Wirksworth parish room seeks renovation funds in public vote

The parish room already hosts regular orchestra rehearsals, but volunteers hope to open it up for wider usage.
The parish room already hosts regular orchestra rehearsals, but volunteers hope to open it up for wider usage.

Plans are afoot to transform a vital community space in Wirksworth - if the necessary funding can be secured in a nationwide online vote.

Refurbishment work on the town’s parish room is one of hundreds of projects competing for support from the Aviva Community Fund.

To pay for renovation of the 200-year-old wood floor, the committee of volunteers who run the facility estimate they need around £7,250 - and that will help them generate more income for further projects.

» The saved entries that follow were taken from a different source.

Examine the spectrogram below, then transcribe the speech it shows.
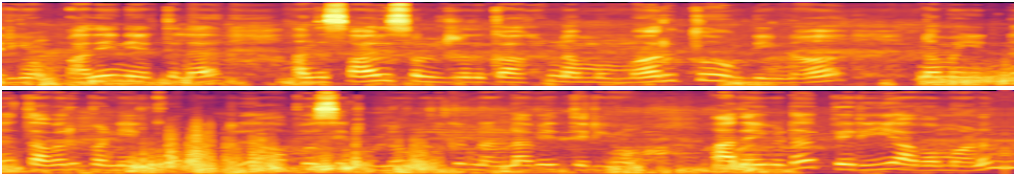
தெரியும். அதே நேரத்தில் அந்த சாரி சொல்கிறதுக்காக நம்ம மறுத்தோம் அப்படின்னா நம்ம என்ன தவறு பண்ணியிருக்கோம் அப்படின்னு ஆப்போசிட் உள்ளவங்களுக்கு நல்லாவே தெரியும். அதை விட பெரிய அவமானம்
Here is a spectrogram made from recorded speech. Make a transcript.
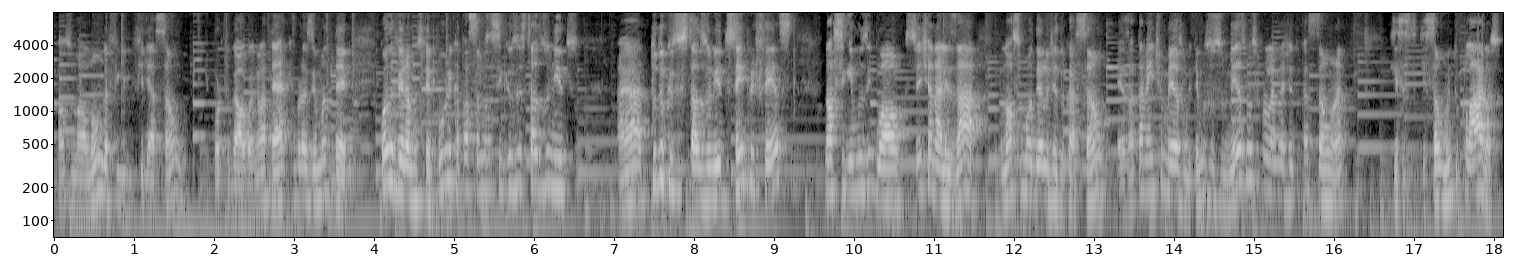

Committee spokesman Dave Brown said: “At the moment the floor is too uneven, broken up, and full of splinters. It presents a trip hazard which restricts its usage.

“If we can get it repaired, we can open the room up to dance groups, yoga, pilates and host bigger children’s parties and play activities.”

The room is the biggest available space in the town for community use - holding up to 220 people - and already hosts music and theatre group rehearsals, art exhibitions, public meetings and parties.

Dave said: “If we can increase the number of bookings, we would like to move on to modernising the kitchen and toilets, and make the building fully accessible for people with disabilities.

“We’ve had a tremendous amount of community support, and people really value the building.”

Repairing the floor would be the latest stage in a restoration which began in 2002, following 30 years in which the building was used as a factory producing women’s underwear and children’s clothing.

The floor was specially designed to carry heavy loads due to the building’s original function as a malt house when it was built in 1820.

It was purchased by the St Mary’s church in 1891 for £800 after a community fundraising campaign, and the first volunteers then converted it for public use.

Dave said: “It is a fascinating old building and you can still see how all the old rooms were used in the malting process. It’s probably the finest example of its kind in the country.”

Voting for the Aviva Community Fund closes on Tuesday, November 21, when a selection of the most popular projects will be put to a judging panel for consideration.

For more details, and to cast a vote, go to https://goo.gl/iBL54z.